Exploding Whale Sports
June 11, 2021, 9:55pm
Oregon Department of Fish and Wildlife release
The Oregon Department of Agriculture (ODA) and the Oregon Department of Fish and Wildlife (ODFW) announce the opening of all razor clam harvesting on the central Oregon coast.
Razor clamming is now open from Cape Lookout (just south of Netarts Bay) south to the California border. Recent shellfish samples taken from this area indicate levels of the marine biotoxin domoic acid have fallen below the alert level.
Razor clamming remains closed from Cape Lookout north to the Columbia River (including inside the Columbia River). This area of the north coast includes the popular Clatsop beaches which remain closed with razor clam samples well above the alert level. Click here for a map of the open and closed areas.
"With a sample below the closure threshold two weeks ago, we were hopeful Clatsop beaches would reopen this weekend, but that's not the case," said Matt Hunter, ODFW Shellfish Project Leader. "However, Newport area beaches are now open so folks have more areas on the coast to razor clam."
The closure threshold for domoic acid in razor clams is 20 ppm (parts per million). Clatsop beach samples were 33 ppm.
Other razor clam harvest areas include beaches in Gold Beach, Bandon, and Winchester Bay among others.
Mussel, bay clam and crab harvesting remain open along the entire Oregon coast. Coastal scallops are not affected by biotoxin closures when only the adductor muscle is eaten. ODA does not recommend eating whole scallops. Commercial shellfish products remain safe for consumers.
Paralytic shellfish toxin and domoic acid toxin are produced by algae and originate in the ocean. ODA will continue to test for shellfish toxins twice per month, as tides and weather permit. Reopening an area closed for biotoxins requires two consecutive tests with results below the closure limit.

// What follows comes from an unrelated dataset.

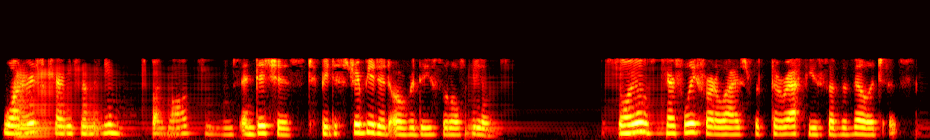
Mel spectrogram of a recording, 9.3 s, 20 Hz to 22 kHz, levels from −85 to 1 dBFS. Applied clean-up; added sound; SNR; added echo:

For more information call ODA's shellfish biotoxin safety hotline at (800) 448-2474, the Food Safety Division at (503) 986-4720, or visit the ODA Shellfish Biotoxin Closures webpage.